Spotlight on November's International Health
This month, International Health focuses on the importance of collaboration and innovation in rural surgery with an Editorial from Roy et al.
This issue also sees two Open Access papers from Médecins sans Frontières (MSF) discussing how trauma care packages in conflict settings could be adapted in low-resource settings. The first is the Edtior's Choice paper from Gohy et al on the early physical and functional rehabilitation of trauma patients in the Médecins Sans Frontières trauma centre in Kunduz, Afghanistan: luxury or necessity? and the second paper is from Valles et al on emergency department care for trauma patients in settings of active conflict versus urban violence: all of the same calibre? Running alongside these two papers is a commissioned commentary from Hardcastle and David which discusses further these papers and explores how experiences from conflict zones can improve trauma care and outcomes.
What else is in this issue?
The November issue has a review paper from Tennyson et al discussing the challenges and strategies for implementing mental health measurement for research in low-resource settings and a second commissioned commentary, this time from Campbell and Ladhani looking at the Group W meningococcal disease outbreak response and control in England and the importance of surveillance. We also have five further original research papers, including an Open Access paper from Gyapong et al on the changes in the availability and affordability of subsidised artemisinin combination therapy in the private drug retail sector in rural Ghana before and after the introduction of the AMFm subsidy.
Read the full issue here.
A thank you to our our Authors and Reviewers of 2016
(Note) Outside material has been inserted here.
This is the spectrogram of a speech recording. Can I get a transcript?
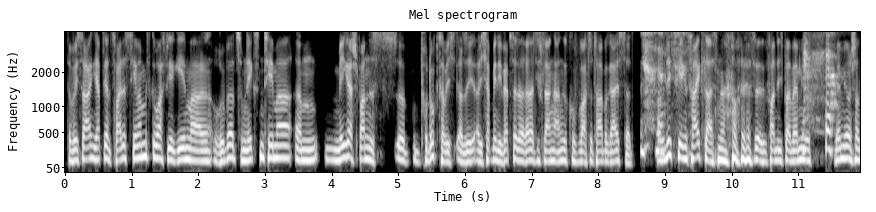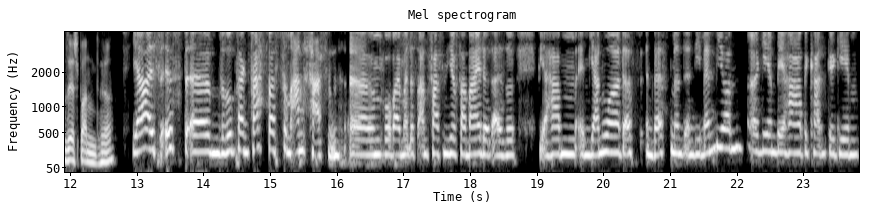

As it is the last issue of the year, we take the opportunity to thank all our Authors and Reviewers who have contributed reviews and papers to International Health in 2016 and for their continuing hard work and support. We look forward to working with you again in 2017!
A call for papers
International Health would like to publish further papers looking at the challenges and innovations in surgery in low-income settings.
We publish high quality articles with the aim of supporting the wider tropical medicine and global health community and future generations of academics, clinicians and scientists. We offer a wide range of author benefits including fast turnaround times, advance online publication and a number of Open Access publishing options. Find out more here.